Information about local libraries in Wales can be found on

The Welsh Government press release for SRC event is on their website.

Posted in Libraries, Literacy, Public libraries, Reading, Wales, Welsh Government | Tagged , | 1 Comment

Adults’ media use, particularly of the Internet, from Ofcom research

Logo of OfcomLast month (April 2016), Ofcom produced its annual Adults’ Media Use and Attitudes Report for the UK. This research report looks at “media use, attitudes and understanding, and how these change over time, with a particular focus on those groups that tend not to participate digitally. The report covers TV, radio, mobile, games, and the internet, with a particular focus on the latter.”

For libraries, there are a number of salient points, some of which I have picked out here (my bold emphasis). The summary pages at the beginning of the report are useful to read if you are pressed for time or less interested in some areas of the report.

  • Just over one in ten (13%) do not use the internet at all, which rises to 65% of those aged 75+, and 33% of 65-74s and 42% are in DE households.
  • A third of internet users have never completed any government processes online; 16-24s, 65-74s, over-75s and DEs are less likely to access public or civic services online.
  • There has been a sizeable increase in the proportion of internet users saying they only use websites or apps that they’ve used before (42% vs 31% in 2014).
  • Search engines are the only online source that a majority of internet users consider to be ‘very important’ for finding information.
  • Half of search engine users (51%) were unable to correctly identify adverts or sponsored links in a results page of a search engine; this was more common among over-65s and those in DE households.
  • Although six in ten (62%) say that, on a results page, some of the websites listed will be accurate and unbiased and some won’t be, 18% think that if a website has been listed by a search engine it must be accurate and unbiased. A further 12% say they have not thought about this, and 8% say they do not know. Those aged 25-34 are most likely to give an incorrect response to this question.
  • Just over one in ten (12%) say that they ‘don’t really think about whether to trust a site, and just use those they like the look of’.
  • There has been a considerable rise (from 6% in 2014 to 16% in 2015) in the proportion of adults who only use smartphones or tablets to go online, and not a PC/laptop.
  • There is increasing polarity between different age groups in terms of communications activity.
Person using laptop, tablet and smartphone
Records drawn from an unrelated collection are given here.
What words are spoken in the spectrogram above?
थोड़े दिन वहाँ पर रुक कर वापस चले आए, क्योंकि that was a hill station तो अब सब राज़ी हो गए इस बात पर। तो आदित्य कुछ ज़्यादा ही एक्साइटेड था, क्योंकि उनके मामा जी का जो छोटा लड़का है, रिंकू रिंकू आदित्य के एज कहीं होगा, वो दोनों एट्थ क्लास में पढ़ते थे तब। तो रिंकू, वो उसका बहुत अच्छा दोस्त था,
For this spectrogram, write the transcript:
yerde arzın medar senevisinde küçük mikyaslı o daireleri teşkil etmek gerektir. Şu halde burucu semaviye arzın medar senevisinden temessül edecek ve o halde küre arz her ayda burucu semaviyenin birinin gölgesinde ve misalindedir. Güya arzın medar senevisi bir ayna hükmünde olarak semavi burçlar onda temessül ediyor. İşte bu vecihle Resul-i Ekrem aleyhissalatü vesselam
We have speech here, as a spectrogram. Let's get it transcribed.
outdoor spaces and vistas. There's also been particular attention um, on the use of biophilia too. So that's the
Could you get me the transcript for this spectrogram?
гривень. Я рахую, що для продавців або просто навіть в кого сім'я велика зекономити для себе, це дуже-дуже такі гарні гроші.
Image CC0 Public Domain from Pixabay

Library staff in all sectors can, and do, help to improve digital literacy skills of people who they come across (in the library) – the next area to tackle may be how to reach those who don’t come to the library, and who stick only to the websites or apps they already know, and who fully trust search engines.
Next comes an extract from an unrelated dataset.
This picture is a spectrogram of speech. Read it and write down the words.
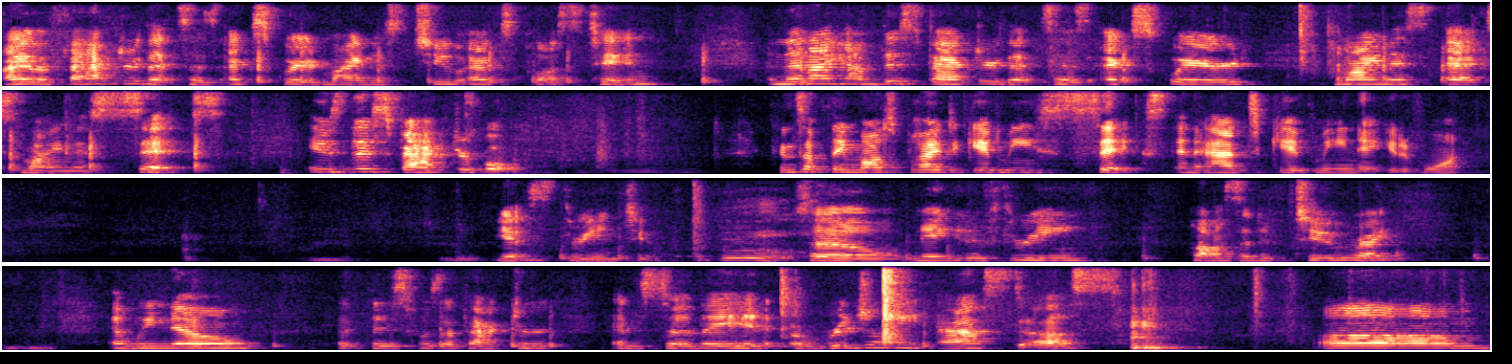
I have a factor that says x squared minus 2x plus 10. And then I have this factor that says x squared minus x minus 6. Is this factorable? Can something multiply to give me 6 and add to give me negative 1? Yes, 3 and 2. So negative 3, positive 2, right? And we know that this was a factor. And so they had originally asked us, um,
Posted in Digital things, Information literacy, Libraries, Media, Publications, Research, Technology, UK | Tagged , , | Leave a comment